World Bank sees two-year recovery
Group urges stronger social data
Thailand's economy could take as long as two years to return to pre-pandemic output, says World Bank economist Arvind Nair.
"It's not how low you go, but how quick you return to where you were before," he said yesterday at an online seminar entitled "Thailand in the Time of Covid-19". "We expect a two-year recovery to return to normal economic output, but not necessarily growth."
Thailand was among the worst-hit economies in the region, Mr Nair said, because trade and international tourism, two of the biggest contributors to its GDP, were hit particularly hard by the crisis.
He said Thailand entered the crisis with adequate fiscal space as it was comfortably within the recommended debt-to-GDP ratio and had a solid reputation for economic and fiscal management.
However, the country must effectively spend its liquidity to adequately protect vulnerable families from the worst outcomes of the economic downturn, said Mr Nair.

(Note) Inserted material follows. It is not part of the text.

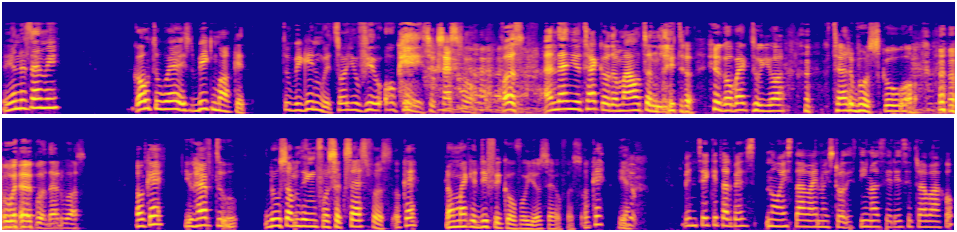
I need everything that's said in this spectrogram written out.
Do you understand me? Go to where is big market to begin with, so you feel okay, successful first, and then you tackle the mountain later. You go back to your terrible school or wherever that was. Okay, you have to do something for success first. Okay, don't make it difficult for yourself first. Okay, yeah. Yo pensé que tal vez no estaba en nuestro destino hacer ese trabajo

The World Bank estimates 8.3 million workers in Thailand have been affected by the crisis and the middle class has shrunk from 50.6% of all households to 38.4% in the first half of 2020. Over this same period the number of "less than financially secure" households doubled from 7.4% to 15.7%.
He said Thailand should continue to invest in large infrastructure projects such as the Eastern Economic Corridor to spur economic growth and reduce unemployment. But it should also reform the system for public investment, making it more transparent and streamline each step in the process.

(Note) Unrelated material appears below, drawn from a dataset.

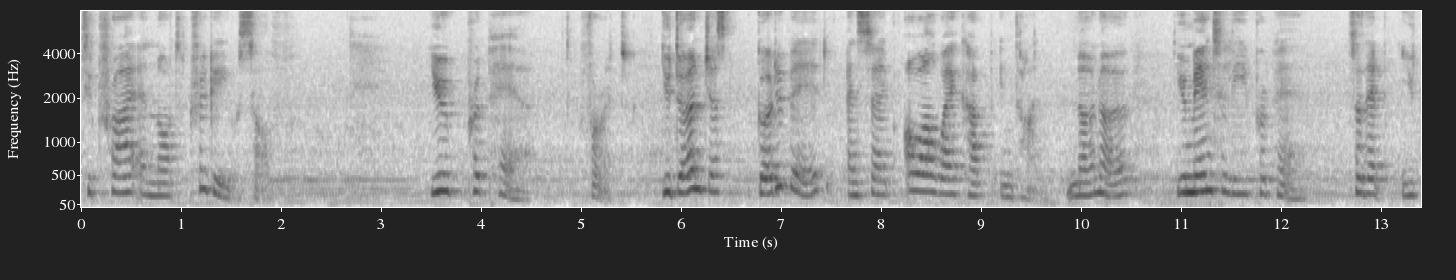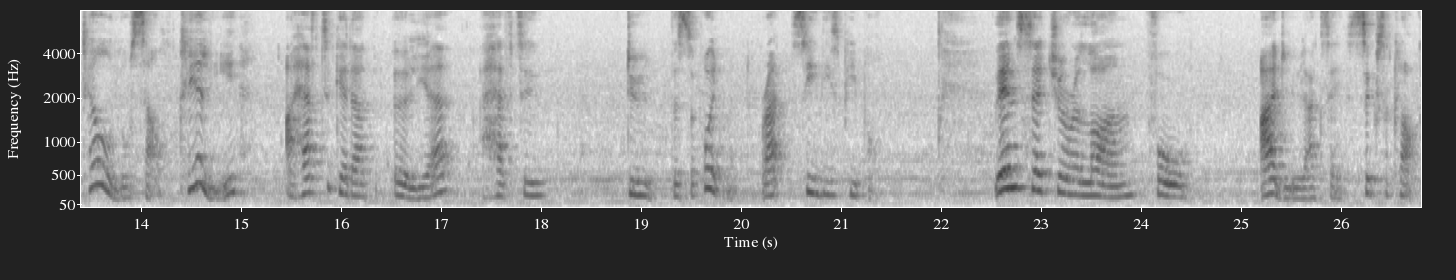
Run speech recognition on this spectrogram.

According to World Bank economist Francesca Lamanna, countries with strong social assistance programmes and social registries were more easily able to scale up public assistance during the pandemic.
"What would be important going forward for Thailand is to invest in a social registry with information on the population most in need so there can be a stronger backbone for social intervention," she said.
"Countries also need to develop a stable financing scheme for social protection to sustain and finance all these programmes needed at the moment."